Ginsburg’s memory, one year after her death from complications of cancer, holds multiple dimensions – as did her life. She first achieved national prominence as an in-the-trenches women’s rights advocate. She argued six cases before the Supreme Court, winning five of them and helping to guarantee greater equality under the law based on sex.

The Brooklyn-born Ginsburg became a justice in 1993 and, after a reputation as a moderate jurist on a lower US appellate court, began amassing a distinctively liberal record. By the time she died, Ginsburg was known largely for her dissents, as well as the opera-loving, weight-lifting persona she cultivated.

In 2013, a law student had dubbed her the “Notorious RBG” after Ginsburg penned a caustic dissenting opinion in the case of Shelby County v. Holder, as the majority rolled back protections of the 1965 Voting Rights Act. The meme went viral, and the reserved jurist became something of a rock star, especially to young women.

A year before her death, as she was fulfilling a speaking commitment in Buffalo even after discovering a recurrence of pancreatic cancer, she told the audience: “It was beyond my wildest imagination that I would one day become the ‘Notorious RBG.’”

Earlier, when liberals were urging her to retire, particularly when President Obama had the benefit of a Democratic-majority Senate, Ginsburg asked rhetorically in one 2014 interview, “So tell me who the President could have nominated this spring that you would rather see on the court than me?”
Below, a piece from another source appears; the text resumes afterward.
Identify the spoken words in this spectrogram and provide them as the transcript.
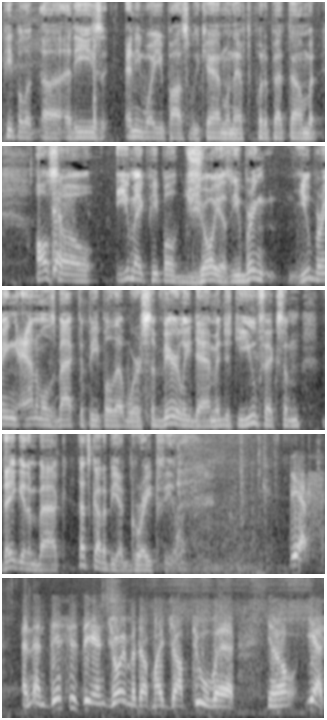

But two years later the fundamentals of Supreme Court nominations changed and for Ginsburg the stakes shot up. When Justice Antonin Scalia died in February 2016 and Obama nominated then-Appeals Court Judge Merrick Garland, then-Senate Majority Leader Mitch McConnell blocked all action on the nomination.